“But I’ve never heard of a horse getting Rabies.” Yes, Rabies in horses is rare. But when it does, there’s always a long list of people who get exposed in the process of diagnosing and caring for the horse prior to its death. Those people then have to go through the expensive and painful process of post-exposure therapy. Vaccinating your horse is a $20 insurance policy to protect you and your family from the possibility of exposure.
“But there haven’t been any cases of West Nile/Eastern Equine Encephalitis in my area recently. Those diseases are not here anymore.” WRONG. Just this year there have been 10 cases of EEE in horses in central Florida (Alachua, Gilcrest, and Levy counties). Our practice personally diagnosed 3 cases of EEE this season, all of course in un-vaccinated animals. The reason there haven’t been even MORE cases is because we have done a good job protecting horses by vaccinating them.

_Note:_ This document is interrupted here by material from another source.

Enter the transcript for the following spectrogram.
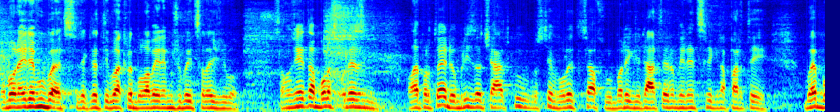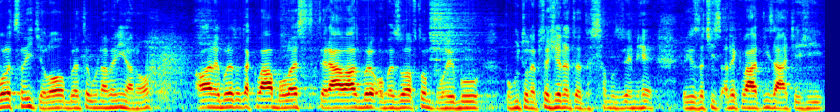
nebo nejde vůbec. Řekne, ty takhle bolavý nemůžu být celý život. Samozřejmě ta bolest odezní, ale proto je dobrý z začátku prostě volit třeba full body, kdy dáte jenom jeden cvik na partii. Bude bolet celé tělo, budete unavený, ano, ale nebude to taková bolest, která vás bude omezovat v tom pohybu, pokud to nepřeženete, to samozřejmě, takže začít s adekvátní zátěží,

“But I’m worried about vaccine reactions.” This is a valid concern. Like all decisions in veterinary medicine, the decision to vaccinate should be one of risks-versus-benefits. For most horses the benefits of vaccination far outweigh the risks of vaccine reactions. The most common form of vaccine reactions are very mild – either a brief fever or local swellings, easily controlled by a few days of anti-inflammatories. If your horse has a history of a more severe reaction, then it may be safer to withhold that vaccine from that individual horse.
“My horse has had vaccines plenty of times before. He doesn’t need any more. My small animal vet says we only need to vaccinate my dog every 3 years.” Horses are not dogs. Unfortunately horses do not mount the same level of an immune response to vaccination as people or dogs. The scientists who did the research on extending the time between vaccines for small animals are clear that this won’t work in horses because of the different way their immune systems function. To be properly protected, horses in Florida should be vaccinated yearly against Rabies and West Nile Virus, and every 6 months against Eastern Equine Encephalitis.